From an ancient perspective, this was the road connecting India to Yunnan, interesting for a few reasons. For example, one modern theory from a respected academic is that the very name China derives not from the Qin Dynasty as often suggested, but from the description of the Yelang Kingdom in their own language as reached by Indian traders and travelers in antiquity. See for more information on that theory. Secondly, the Nanzhao Kingdom (Yunnan's very own regional empire) is known to have maintained contact with South and Southeast Asian powers along this route, including trade and the probable transmission of Buddhist religious philosophy. Finally, multiple East Asian Buddhist pilgrims to India are known to have traversed this route, important in the history of Mahayana Buddhism and the development and maintenance of Sanskrit literacy in ancient China.

@Alien: The important thing about Heshun, which the article failed to mention, is that it was the site of the first private museum in Yunnan... amusing food for thought given your comment of the town-to-museum transformation.

I visited many years ago, before the last decade of modern development, and it was indeed a very pleasant town preserving significant courtyard architecture.

Even from my incomplete survey then, there are certainly quite a few such towns around Tengchong, not only Heshun. At least one to the southeast.

@Peter99: Heshun is a village southwest of the city of Tengchong (formerly known as Tengyuan), and is quite distinct from it. I don't think there was a huge amount of casual travel southwest to Burma during most of history as the jungles were malarial, so I would be interested to hear what your source on Tibetan vistitations may be. AFAIK from visiting, even the Heshun natives would traditionally go make their money in Burma (through jade, gems, opium, etc.) then return to Heshun in old age - not come and go during their lives, presumably largely for this reason.



@nailer is being unfairly dismissed: they are certainly fallible. At one point they were well managed and the only game in town, and their outdoor bar had an interesting social vibe. Recently, none of these is the case (was given a bad bill to the tune of ~300% - no managers present and a subsequent complaint resulted in a less than ideal outcome, many more places are now open, and the outdoor bar is closed). Unless you are specifically seeking faux-Americana (often far better examples elsewhere) or two degrees removed faux-Mexicana, there's little reason to go there. How come French Cafe can serve a great sandwich for 24 but Sals requires 50 for a pretend-exoticized nibble? Certainly the business will continue, but the hey-dey is clearly gone. Romaniticizing the past aint gonna help. E-waste recycling by shipping (non carbon neutral) junk across the country? Puh-lease. Garbage processing people here recycle anyway!
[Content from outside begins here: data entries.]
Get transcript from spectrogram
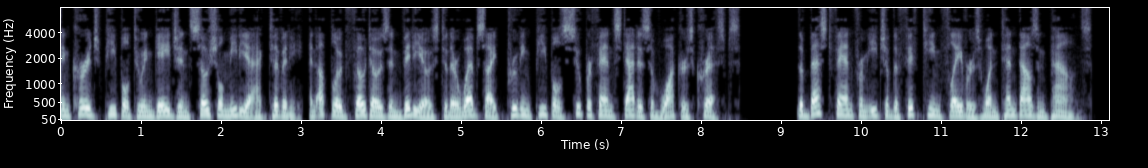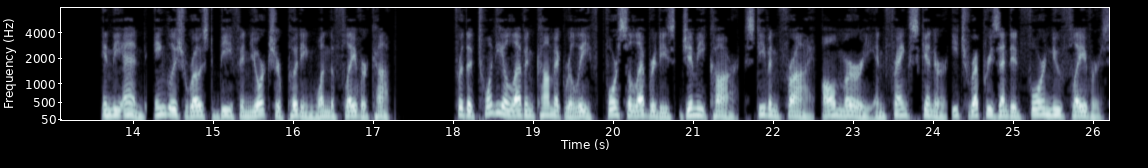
encouraged people to engage in social media activity, and upload photos and videos to their website proving people's superfan status of Walker's crisps. The best fan from each of the 15 flavors won £10,000. In the end, English roast beef and Yorkshire pudding won the Flavor Cup. For the 2011 comic relief, four celebrities Jimmy Carr, Stephen Fry, Al Murray and Frank Skinner each represented four new flavors.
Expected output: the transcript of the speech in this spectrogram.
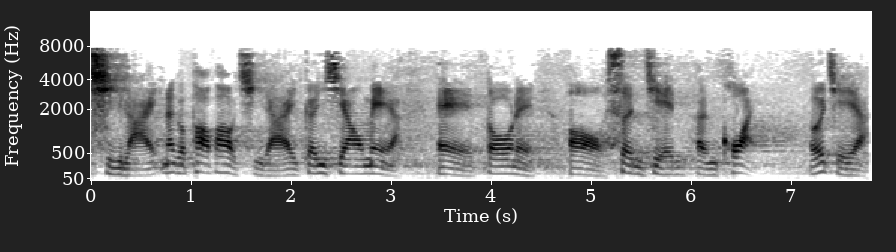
起来，那个泡泡起来跟消灭啊，哎，都呢，哦，瞬间很快，而且呀。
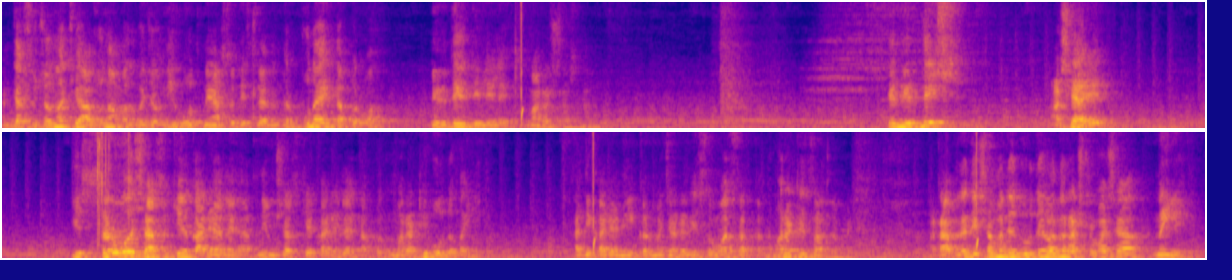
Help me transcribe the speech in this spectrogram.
आणि त्या सूचनाची अजून अंमलबजावणी होत नाही असं दिसल्यानंतर पुन्हा एकदा परवा निर्देश दिलेले महाराष्ट्र शासनाने. ते निर्देश असे आहेत की सर्व शासकीय कार्यालयात निमशासकीय कार्यालयात आपण मराठी बोललं पाहिजे. अधिकाऱ्यांनी कर्मचाऱ्यांनी संवाद साधताना मराठीत साधला पाहिजे. आता आपल्या देशामध्ये दुर्दैवानं राष्ट्रभाषा नाही आहे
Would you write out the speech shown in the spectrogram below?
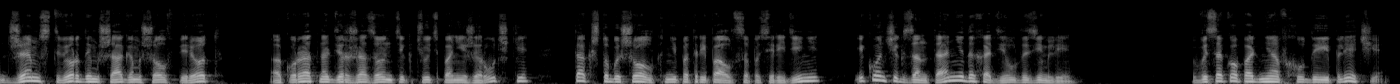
Джем с твердым шагом шел вперед, аккуратно держа зонтик чуть пониже ручки, так, чтобы шелк не потрепался посередине и кончик зонта не доходил до земли. Высоко подняв худые плечи,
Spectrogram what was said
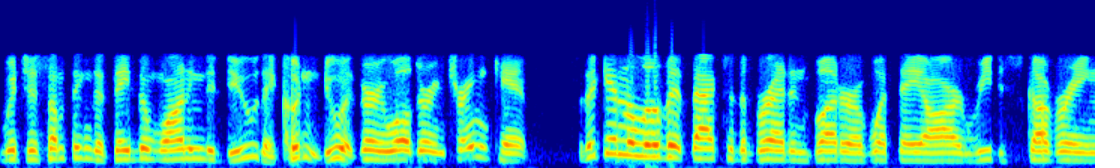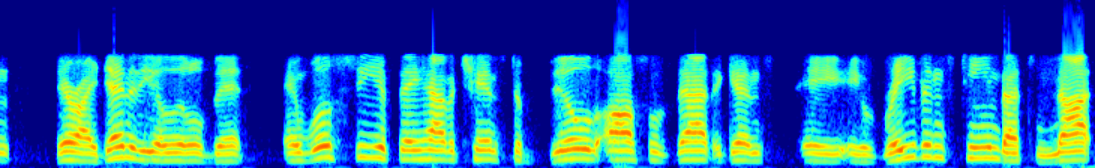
which is something that they've been wanting to do. They couldn't do it very well during training camp, but they're getting a little bit back to the bread and butter of what they are rediscovering their identity a little bit and we'll see if they have a chance to build off of that against a, a Ravens team that's not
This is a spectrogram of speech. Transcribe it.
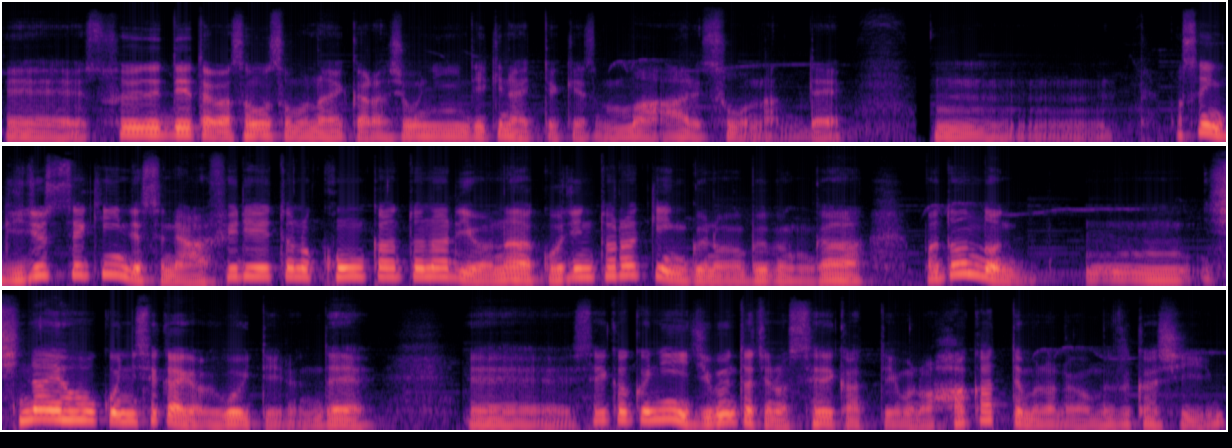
えー、そういうデータがそもそもないから承認できないっていうケースもまああるそうなんで、うん、まあ、そういう技術的にですね、アフィリエイトの根幹となるような個人トラッキングの部分が、まあ、どんどん、うん、しない方向に世界が動いているんで、えー、正確に自分たちの成果っていうものを測ってもらうのが難しい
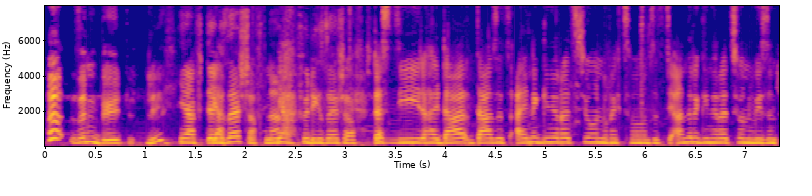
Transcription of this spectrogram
Sinnbildlich. Ja, der Ja. Gesellschaft, ne? Ja. Für die Gesellschaft. Dass die halt da, da sitzt eine Generation, rechts von uns sitzt die andere Generation. Wir sind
I applaud the ethical stance of one of the managers, but the place has frankly lost its mojo.


Hands down the best draft craft beer in Kunming. On top of that, very reasonable prices for food and other drinks (especially wine).


Called the number provided on a Friday at 2:15PM while a 10% discount was advertised "on Friday and Saturday" (listed in GoKunming specials).

A Chinese person answered the 'English' phone number in Mandarin then explained in broken English that you need to order 3 hours in advance. (Subtext: As their business is so slow)

Grumble. False advertising. Waste of time. Seems 100% Chinese run. Probably bad pizza.


The listing here is wrong! Teresa's are not defunct, they are just back to being one store instead of two stores on Wenlinjie now! They are still in business, still answer on this phone number, and are still delivering! Points for consistency, it's been years! As of right now, it's 68 for the more toppings vegetarian at the largest size. They will do thin or thick crust. Yes, it's not to everyone's taste, but I always used to find adding dried chilli powder and some extra salt brought it up to tasty. Might go for a dash of Sichuan pepper oil to spice it up this time around. (You know you've been in China too long when...)